Eleventh Graders from Ohr Torah Stone’s Ulpanat Oriya were awarded the Yad Vashem prize for their production of “Adam Resurrected,” based on the novel by Yoram Kaniuk.
Arutz 7 – Published: 24.06.18 [Translated from Hebrew]
Three 11th grade students from Ohr Torah Stone’s Oriya High School for Girls were awarded the Yad Vashem Prize for Educational Projects in a ceremony in Jerusalem this Sunday. The prize was awarded for their dramatization of the play Adam Ben Kelev (Adam Resurrected), as part of their studies in the Ann Belsky Moranis Theater Arts track.
This is the second time that Ohr Torah Stone’s Oriya High School has been awarded this important prize.
The students’ final project for their high school Matriculation diploma in theater studies dealt with the subject of the Holocaust. Throughout the year, the students read a number of novels and plays on the subject and then chose to adapt and stage a few scenes from the play, which is based on Yoram Kaniuk’s novel, and offer novel interpretations.
Adi Yomtov, one of the prize winners, said: “When we decided to deal with the Holocaust, we knew that we wanted to change how people relate to the subject. We wanted to get them to think of other topics, not just the six million or the gas chambers. The Holocaust is a far more complex subject which is comprised of many layers.”
She describes that in their play, “we made a point of bringing to the fore specifically those people from whom society shied away, mainly because of fear and unwillingness to deal with those who had left their sanity behind in the camps of Europe.”

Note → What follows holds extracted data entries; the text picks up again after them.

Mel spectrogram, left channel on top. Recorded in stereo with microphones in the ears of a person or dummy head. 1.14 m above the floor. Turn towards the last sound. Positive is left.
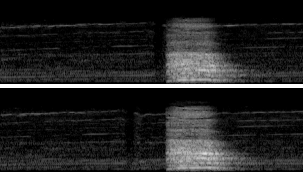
turn(degrees=-10)  # may be behind; listen again after turning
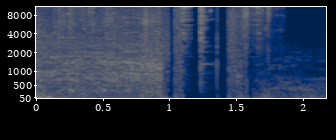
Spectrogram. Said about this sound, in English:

Shay Barak, her fellow prize winner, explains, “We studied the Holocaust in history lessons throughout the year and I wanted to delve deeper into the subject. Studying a subject because you chose to do so and not because it is part of the school syllabus for final exams means that the entire approach is different, and on a much deeper level. During my work on the play, I matured and I learned so much about the Holocaust, about theater and about myself. I learned to look at things in proportion and to see the wider picture. My whole way of thinking about events and about life has changed and I am certain that this will stay with me in the future.”

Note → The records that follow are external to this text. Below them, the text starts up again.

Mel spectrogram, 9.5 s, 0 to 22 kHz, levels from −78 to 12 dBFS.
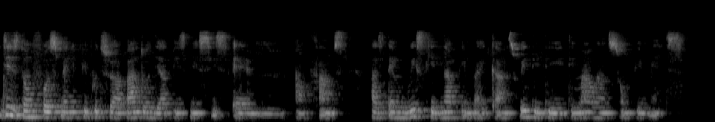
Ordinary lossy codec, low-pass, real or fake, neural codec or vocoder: none; none; real; none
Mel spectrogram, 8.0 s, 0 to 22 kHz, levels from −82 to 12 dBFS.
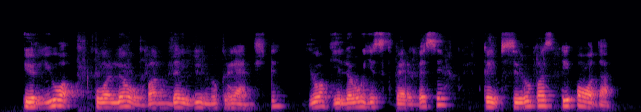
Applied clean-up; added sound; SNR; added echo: neural mask model DeepFilterNet 3.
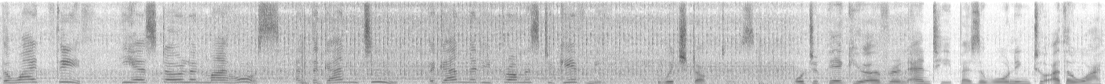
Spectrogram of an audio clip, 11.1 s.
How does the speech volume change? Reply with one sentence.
The loudness of the speech stays about the same.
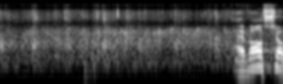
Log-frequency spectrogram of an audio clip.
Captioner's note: applause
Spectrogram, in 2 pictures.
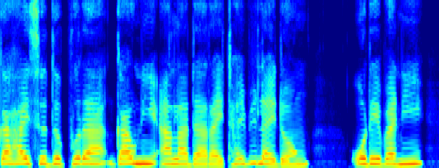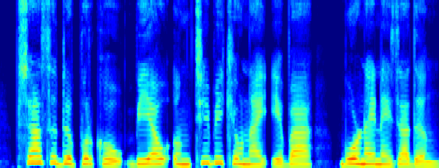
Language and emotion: Bodo, neutral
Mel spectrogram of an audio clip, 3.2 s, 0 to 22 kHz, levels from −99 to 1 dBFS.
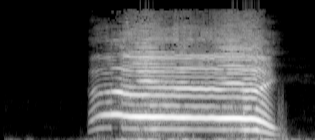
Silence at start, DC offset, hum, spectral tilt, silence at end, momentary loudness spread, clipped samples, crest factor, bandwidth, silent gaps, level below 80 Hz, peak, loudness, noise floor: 0.95 s; under 0.1%; none; -1 dB/octave; 0.4 s; 10 LU; under 0.1%; 8 dB; 15.5 kHz; none; -48 dBFS; 0 dBFS; -7 LUFS; -77 dBFS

Ilanit Etkin, the third prize winner adds: “When the siren sounded on Holocaust Remembrance Day this year, very few people around me wept. I felt that something had been severed; that the Holocaust had become a distant subject. I wanted to do something that would cause the audience of the play to be shocked and to change their attitude. Almost all of my mother’s family was wiped out in the Holocaust, and only my great-grandmother survived. Nevertheless, Holocaust Remembrance Day was different for me this year. Every little story struck a chord and I felt that after I had studied the subject in depth, I really do understand it a little better.” Etkin continues: “Next summer I will go on a school study seminar to Poland and I am certain that because of what I gained from this project, the whole experience will be more powerful and that when I march at all the places I have read about, my feelings will be stronger.”
The play is about the lives of Holocaust survivors in Israel and how they dealt with the deep emotional scars they bear. The chief protagonist is Adam Stein, a successful Jewish comedian and circus owner in Germany. During the war he is interned in a concentration camp and forced to entertain Jews as they are marched to their death. Stein survives, moves to Israel and is admitted to a psychiatric hospital for Holocaust survivors in the southern city of Arad. Together with therapy and rest, Adam is forced to deal with his past and decide whether he is going to live in the present or in the past.
Nurit Pasternak-Goodman, a teacher in the Ann Belsky Moranis theater studies track at Ohr Torah Stone’s Oriya High School, directed the girls throughout the process of creating and directing the play: “As part of their studies, the girls are tested on their understanding of the theater and their ability to apply what they have learned. They study the background of theater in Israel and are required to produce and stage a play, working together in a team to present a show which brings together all the elements of the stage – dramaturgy, movement, music, lighting, scenery, costumes and props.”
Pasternak-Goodman added: “Adi, Shay and Ilanit succeeded in using the language of the theater to express themselves, thus offering a personal, original interpretation of the play. The audience picked up on this, together with the mixed feelings that appeared on stage.”
Adi: “Many people asked us what made us want to shock the audience and put them through such an emotional experience. By watching the play and going through the process, the audience experiences a miniscule part of the madness that existed over there and manages to reach out to the past.”
Yinon Ahiman, Ohr Torah Stone’s Director General: “I congratulate the students and pedagogic staff of the theater track on their impressive achievement. By deciding to delve into this complex and difficult subject, the students have chosen the best possible way of keeping the memory of the Holocaust alive among both students and teachers. One can sit in class and learn about the subject, but these students chose a way that makes a deep impression on them and also on the audience.”